Thursday, 12 May 2016

Misidentifying Metafunctions

Martin (1992: 508):
Mode refers to the rôle language is playing in realising social action.  Within register, it is the projection of textual meaning, and so is realised primarily through the textual metafunction in language.  Mode thus puts major systems such as TONALITY and TONICITY in phonology, and THEME and INFORMATION (clause), DEIXIS (nominal group), TENSE (verbal group) and SUBSTITUTION and ELLIPSIS (clause and group) in the grammar at risk, and because of their textual orientation impacts on all systems at the level of discourse semantics (NEGOTIATION, IDENTIFICATION, CONJUNCTION and IDEATION).

Blogger Comments:

[1] To be clear, Martin's 'register' is a misconstrual of culture (context) as a functional variety of language (register).  In SFL theory, mode is the "projection" of the textual metafunctional principle onto context, in modelling culture as a semiotic system, not the projection of textual meaning.

[2] Information is not a system of the clause.  It is a system of the information unit (Halliday & Matthiessen 2014: 115).

[3] Deixis is not a textual system of the nominal group.  It is an interpersonal system (Halliday & Matthiessen 2014: 387).  Deixis functions textually in the cohesive system of reference.

[4] Tense is not a textual system of the verbal group.  Tense is realised by the logical structure of the verbal group (Halliday & Matthiessen 2014: 398).

[5] Strictly speaking, substitution-&-ellipsis is not a system of the clause and group.  Rank systems are structural.  As a system of cohesion, it is non-structural.  The clause and the group are domains in which it operates.

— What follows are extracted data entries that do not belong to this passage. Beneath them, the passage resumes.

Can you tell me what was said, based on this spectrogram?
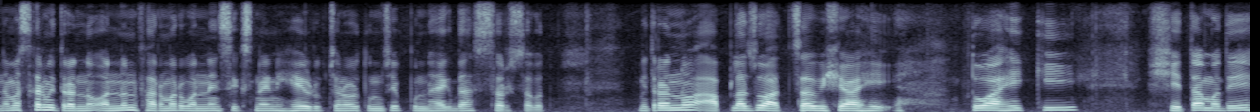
नमस्कार मित्रांनो unknown farmer one nine six nine हे यूट्यूब चॅनलवर तुमचे पुन्हा एकदा सरस्वागत मित्रांनो आपला जो आजचा विषय आहे तो आहे की शेतामध्ये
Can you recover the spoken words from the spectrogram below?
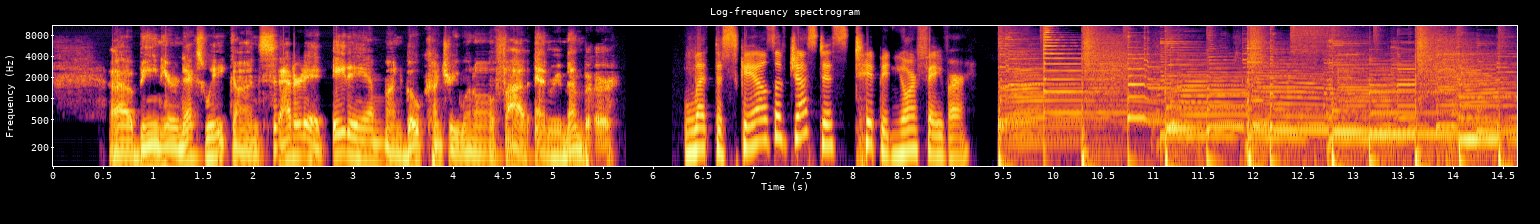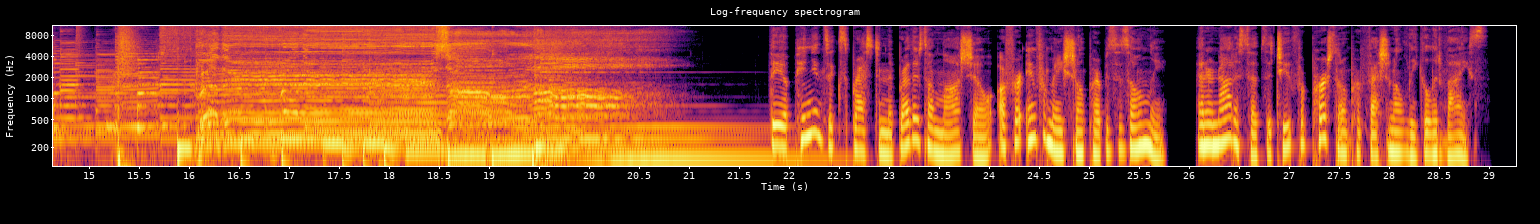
uh, being here next week on Saturday at 8 a.m. on Go Country 105. And remember, let the scales of justice tip in your favor. The opinions expressed in the Brothers on Law show are for informational purposes only and are not a substitute for personal professional legal advice.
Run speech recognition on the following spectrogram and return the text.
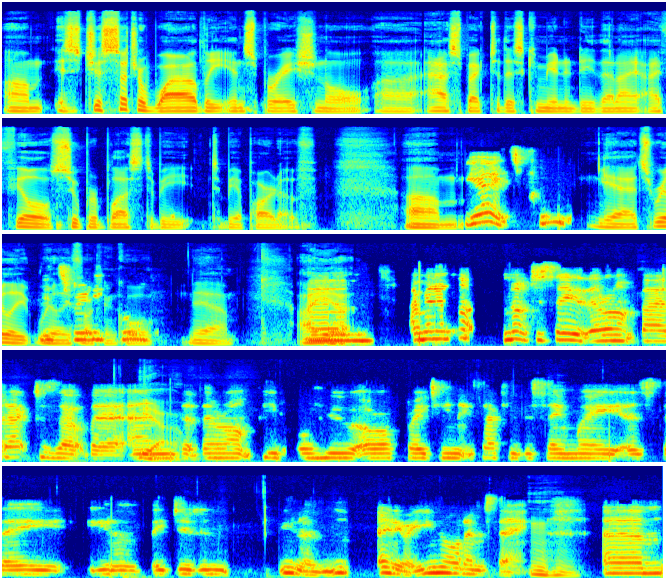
um, is just such a wildly inspirational uh, aspect to this community that I, I feel super blessed to be to be a part of. Um, yeah it's cool yeah, it's really really, It's really fucking cool. cool. Yeah, I uh, um, I mean, I'm not not to say that there aren't bad actors out there, and Yeah. that there aren't people who are operating exactly the same way as they, you know, they did in, you know. Anyway, you know what I'm saying. mhm, Um,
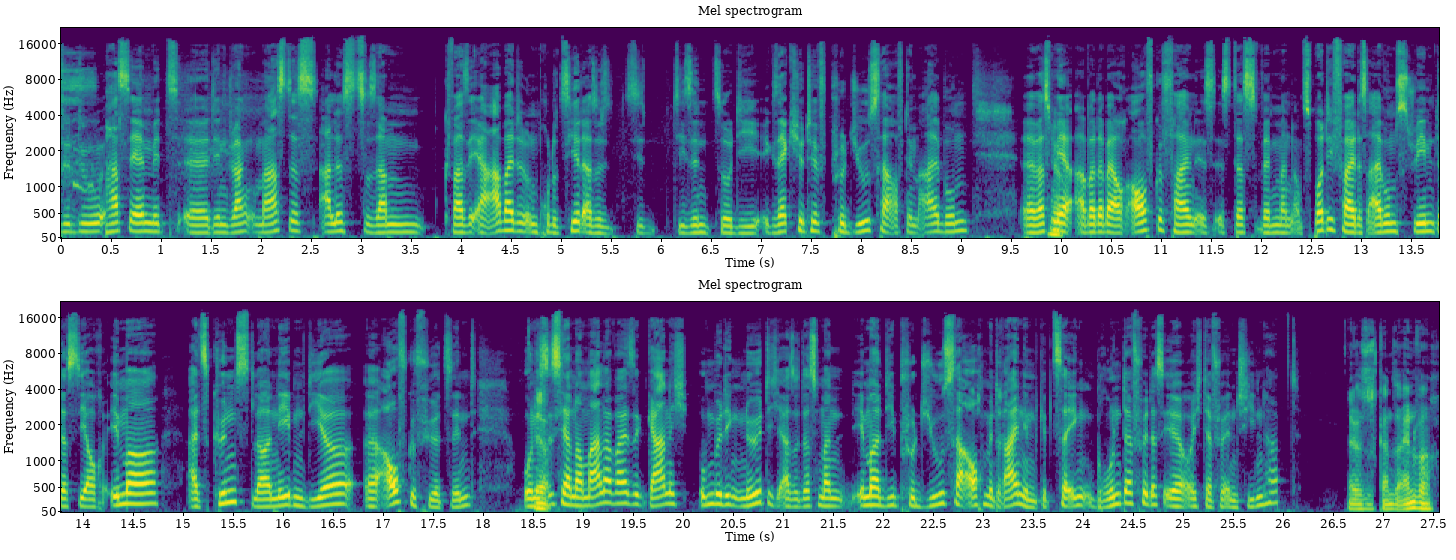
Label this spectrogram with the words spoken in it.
Du, du hast ja mit äh, den Drunken Masters alles zusammen quasi erarbeitet und produziert. Also sie, die sind so die Executive Producer auf dem Album. Äh, was ja. mir aber dabei auch aufgefallen ist, ist, dass wenn man auf Spotify das Album streamt, dass sie auch immer als Künstler neben dir äh, aufgeführt sind. Und ja. es ist ja normalerweise gar nicht unbedingt nötig, also dass man immer die Producer auch mit reinnimmt. Gibt es da irgendeinen Grund dafür, dass ihr euch dafür entschieden habt? Ja, das ist ganz einfach.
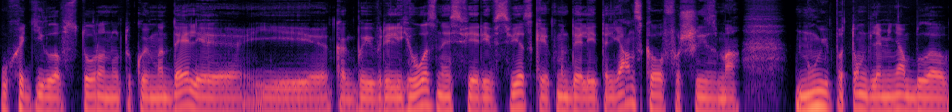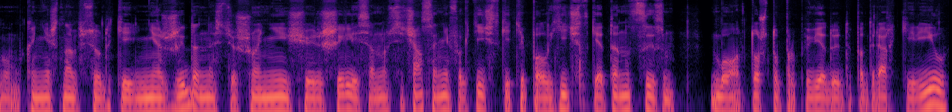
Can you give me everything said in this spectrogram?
уходила в сторону такой модели и как бы и в религиозной сфере, и в светской модели итальянского фашизма. Ну и потом для меня было, конечно, все-таки неожиданностью, что они еще решились, но сейчас они фактически типологически это нацизм. Вот, то, что проповедует и патриарх Кирилл,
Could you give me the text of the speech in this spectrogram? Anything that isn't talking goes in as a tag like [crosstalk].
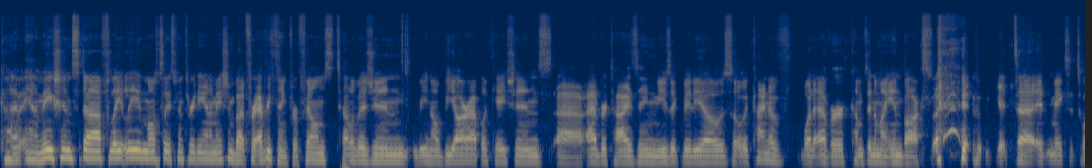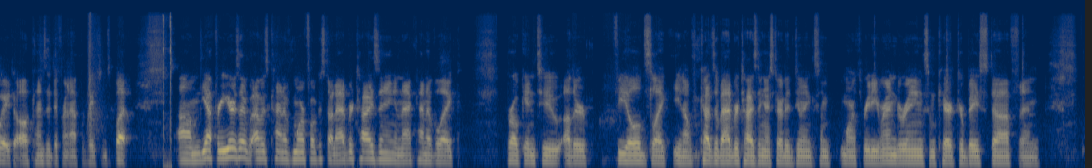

The other cohesive systems — reference, conjunction and lexical cohesion — are also relevant here, but omitted because Martin has misconstrued them as discourse semantic systems of various metafunctions: identification (textual), conjunction (logical) and ideation (experiential), respectively.

[6] This exemplifies Martin's confusion between text as a semantic unit, and the textual metafunction as a dimension of semiosis.  See [5] above.